Your task => Each line of data below is to be returned exactly, leaving out any picture.

(Collection entries)

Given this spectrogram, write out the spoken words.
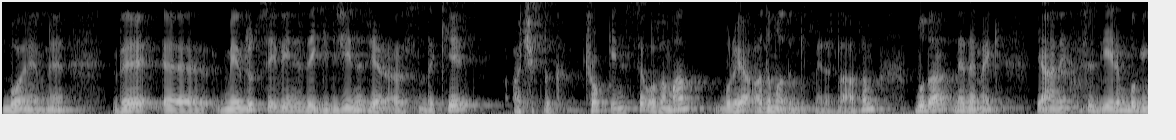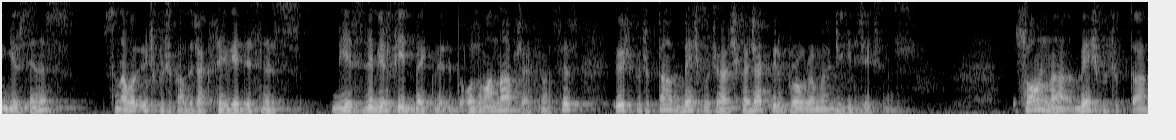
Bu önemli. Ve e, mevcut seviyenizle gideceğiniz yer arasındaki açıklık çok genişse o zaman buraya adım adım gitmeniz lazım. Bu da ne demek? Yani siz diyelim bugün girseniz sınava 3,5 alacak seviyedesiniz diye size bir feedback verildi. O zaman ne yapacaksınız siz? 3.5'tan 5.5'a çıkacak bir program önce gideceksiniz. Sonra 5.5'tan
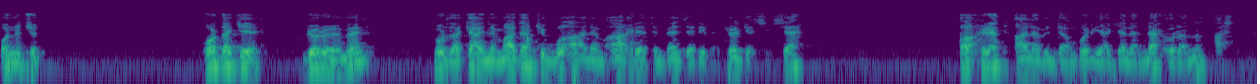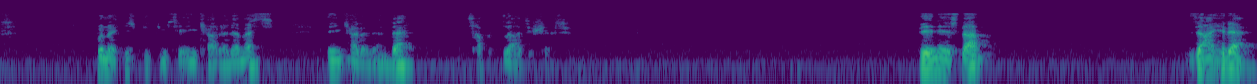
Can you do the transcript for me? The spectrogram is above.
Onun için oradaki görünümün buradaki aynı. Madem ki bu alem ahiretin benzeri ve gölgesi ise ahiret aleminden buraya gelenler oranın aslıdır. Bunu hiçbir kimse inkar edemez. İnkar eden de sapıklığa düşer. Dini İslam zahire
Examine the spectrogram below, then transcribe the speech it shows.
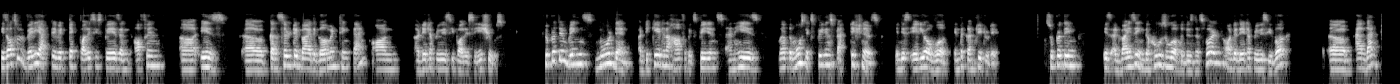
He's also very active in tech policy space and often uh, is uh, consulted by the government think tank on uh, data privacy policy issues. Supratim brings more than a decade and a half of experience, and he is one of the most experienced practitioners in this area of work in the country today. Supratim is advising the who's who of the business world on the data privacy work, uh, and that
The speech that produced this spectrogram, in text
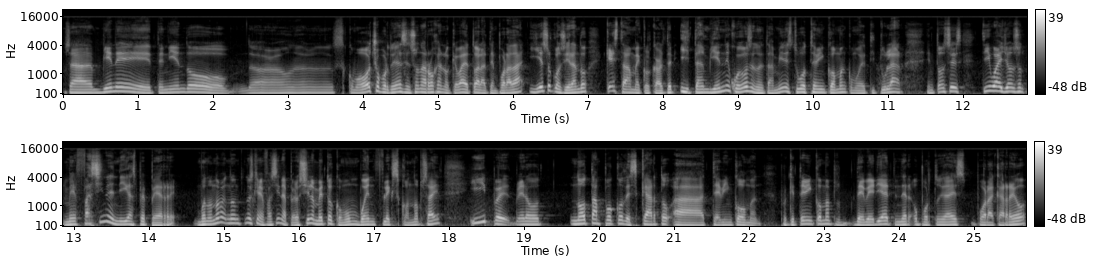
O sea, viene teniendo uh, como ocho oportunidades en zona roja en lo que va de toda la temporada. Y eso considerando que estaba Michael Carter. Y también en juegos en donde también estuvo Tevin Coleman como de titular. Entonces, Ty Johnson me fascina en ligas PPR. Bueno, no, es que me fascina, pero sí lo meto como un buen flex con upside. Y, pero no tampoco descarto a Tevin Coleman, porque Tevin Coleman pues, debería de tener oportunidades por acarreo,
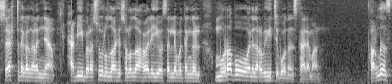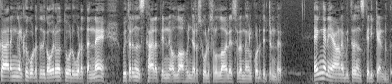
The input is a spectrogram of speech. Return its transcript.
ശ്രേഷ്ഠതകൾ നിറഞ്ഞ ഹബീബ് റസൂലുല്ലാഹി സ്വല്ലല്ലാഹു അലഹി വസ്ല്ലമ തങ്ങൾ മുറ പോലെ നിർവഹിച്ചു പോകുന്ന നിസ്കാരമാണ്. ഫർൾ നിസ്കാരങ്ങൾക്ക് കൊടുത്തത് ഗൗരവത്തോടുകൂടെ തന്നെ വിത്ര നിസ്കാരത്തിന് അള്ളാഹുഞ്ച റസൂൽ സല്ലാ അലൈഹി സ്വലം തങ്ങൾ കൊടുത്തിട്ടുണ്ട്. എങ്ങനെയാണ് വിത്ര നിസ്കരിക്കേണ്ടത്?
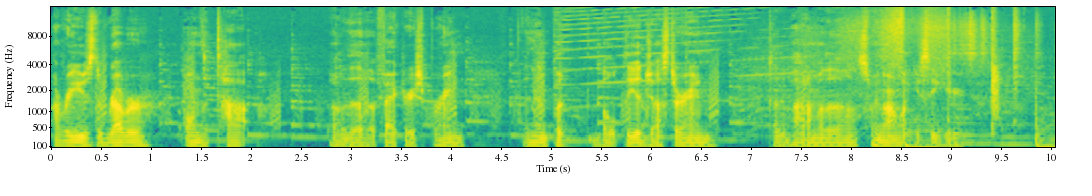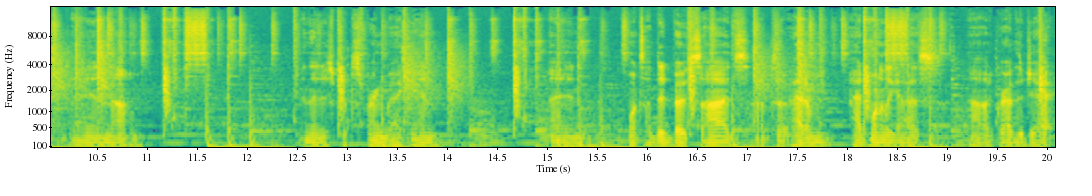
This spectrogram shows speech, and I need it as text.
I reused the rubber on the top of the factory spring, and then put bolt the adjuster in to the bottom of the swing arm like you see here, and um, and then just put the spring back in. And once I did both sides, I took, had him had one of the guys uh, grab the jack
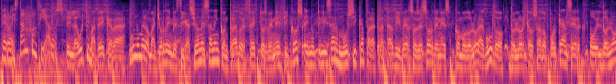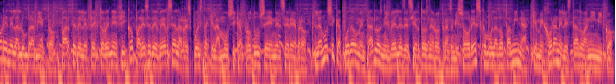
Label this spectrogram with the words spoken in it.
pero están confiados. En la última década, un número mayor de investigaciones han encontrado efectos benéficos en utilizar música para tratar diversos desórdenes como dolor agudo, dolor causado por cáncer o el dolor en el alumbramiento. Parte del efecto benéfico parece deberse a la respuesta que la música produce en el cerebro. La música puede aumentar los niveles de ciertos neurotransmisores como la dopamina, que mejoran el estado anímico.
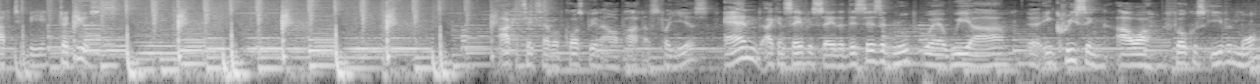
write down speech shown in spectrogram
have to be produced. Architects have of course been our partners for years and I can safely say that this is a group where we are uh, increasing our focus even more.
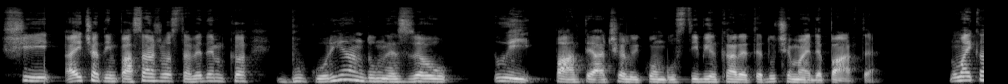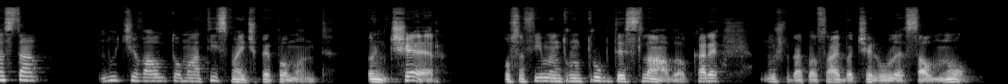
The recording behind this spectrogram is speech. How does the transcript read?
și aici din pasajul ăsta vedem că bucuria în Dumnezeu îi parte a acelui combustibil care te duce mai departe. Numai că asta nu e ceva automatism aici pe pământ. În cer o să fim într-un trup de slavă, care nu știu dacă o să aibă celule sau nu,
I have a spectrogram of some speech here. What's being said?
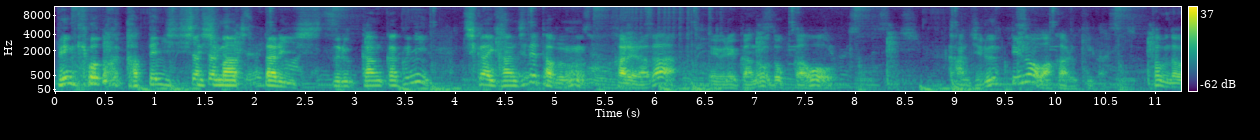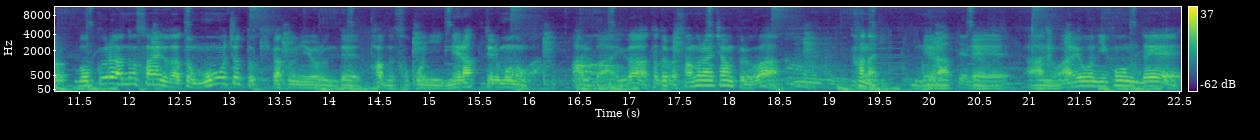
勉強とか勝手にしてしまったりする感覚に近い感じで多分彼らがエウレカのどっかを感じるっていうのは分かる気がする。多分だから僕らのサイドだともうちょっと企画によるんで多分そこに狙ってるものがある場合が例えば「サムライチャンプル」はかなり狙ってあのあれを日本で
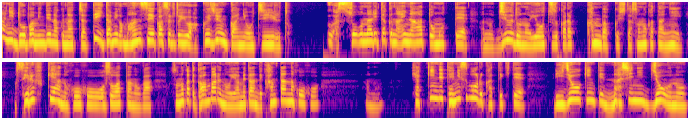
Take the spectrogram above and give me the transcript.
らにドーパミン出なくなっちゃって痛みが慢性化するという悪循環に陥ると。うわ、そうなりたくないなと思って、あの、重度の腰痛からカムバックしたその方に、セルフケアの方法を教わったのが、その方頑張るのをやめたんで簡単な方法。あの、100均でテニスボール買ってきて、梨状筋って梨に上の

Worked solution =>
Given this spectrogram, write out the spoken words.
Bu önemli. Ve e, mevcut seviyenizle gideceğiniz yer arasındaki açıklık çok genişse o zaman buraya adım adım gitmeniz lazım. Bu da ne demek? Yani siz diyelim bugün girseniz sınava 3,5 alacak seviyedesiniz diye size bir feedback verildi. O zaman ne yapacaksınız siz? 3.5'tan 5.5'a çıkacak bir program önce gideceksiniz. Sonra 5.5'tan
Can you do the transcript for me? The spectrogram is above.
Onun için oradaki görünümün buradaki aynı. Madem ki bu alem ahiretin benzeri ve gölgesi ise ahiret aleminden buraya gelenler oranın aslıdır. Bunu hiçbir kimse inkar edemez. İnkar eden de sapıklığa düşer. Dini İslam zahire
Examine the spectrogram below, then transcribe the speech it shows.
He's also very active in tech policy space and often uh, is uh, consulted by the government think tank on uh, data privacy policy issues. Supratim brings more than a decade and a half of experience, and he is one of the most experienced practitioners in this area of work in the country today. Supratim is advising the who's who of the business world on the data privacy work, uh, and that
The speech that produced this spectrogram, in text
O sea, viene teniendo uh, como ocho oportunidades en zona roja en lo que va de toda la temporada. Y eso considerando que estaba Michael Carter. Y también en juegos en donde también estuvo Tevin Coleman como de titular. Entonces, Ty Johnson me fascina en ligas PPR. Bueno, no, es que me fascina, pero sí lo meto como un buen flex con upside. Y, pero no tampoco descarto a Tevin Coleman, porque Tevin Coleman pues, debería de tener oportunidades por acarreo,
The input is a spectrogram of speech. Return its transcript.
ശ്രേഷ്ഠതകൾ നിറഞ്ഞ ഹബീബ് റസൂലുല്ലാഹി സ്വല്ലല്ലാഹു അലഹി വസ്ല്ലമ തങ്ങൾ മുറ പോലെ നിർവഹിച്ചു പോകുന്ന നിസ്കാരമാണ്. ഫർൾ നിസ്കാരങ്ങൾക്ക് കൊടുത്തത് ഗൗരവത്തോടുകൂടെ തന്നെ വിത്ര നിസ്കാരത്തിന് അള്ളാഹുഞ്ച റസൂൽ സല്ലാ അലൈഹി സ്വലം തങ്ങൾ കൊടുത്തിട്ടുണ്ട്. എങ്ങനെയാണ് വിത്ര നിസ്കരിക്കേണ്ടത്?
This spectrogram shows speech, and I need it as text.
I reused the rubber on the top of the factory spring, and then put bolt the adjuster in to the bottom of the swing arm like you see here, and um, and then just put the spring back in. And once I did both sides, I took, had him had one of the guys uh, grab the jack
Label this spectrogram with the words spoken in it.
pero están confiados. En la última década, un número mayor de investigaciones han encontrado efectos benéficos en utilizar música para tratar diversos desórdenes como dolor agudo, dolor causado por cáncer o el dolor en el alumbramiento. Parte del efecto benéfico parece deberse a la respuesta que la música produce en el cerebro. La música puede aumentar los niveles de ciertos neurotransmisores como la dopamina, que mejoran el estado anímico.
write down speech shown in spectrogram
have to be produced. Architects have of course been our partners for years and I can safely say that this is a group where we are uh, increasing our focus even more.
The recording behind this spectrogram is speech. How does the transcript read?
și aici din pasajul ăsta vedem că bucuria în Dumnezeu îi parte a acelui combustibil care te duce mai departe. Numai că asta nu e ceva automatism aici pe pământ. În cer o să fim într-un trup de slavă, care nu știu dacă o să aibă celule sau nu,
I have a spectrogram of some speech here. What's being said?
勉強とか勝手にしてしまったりする感覚に近い感じで多分彼らがエウレカのどっかを感じるっていうのは分かる気がする。多分だから僕らのサイドだともうちょっと企画によるんで多分そこに狙ってるものがある場合が例えば「サムライチャンプル」はかなり狙ってあのあれを日本で
Take the spectrogram above and give me the transcript.
らにドーパミン出なくなっちゃって痛みが慢性化するという悪循環に陥ると。うわ、そうなりたくないなと思って、あの、重度の腰痛からカムバックしたその方に、セルフケアの方法を教わったのが、その方頑張るのをやめたんで簡単な方法。あの、100均でテニスボール買ってきて、梨状筋って梨に上の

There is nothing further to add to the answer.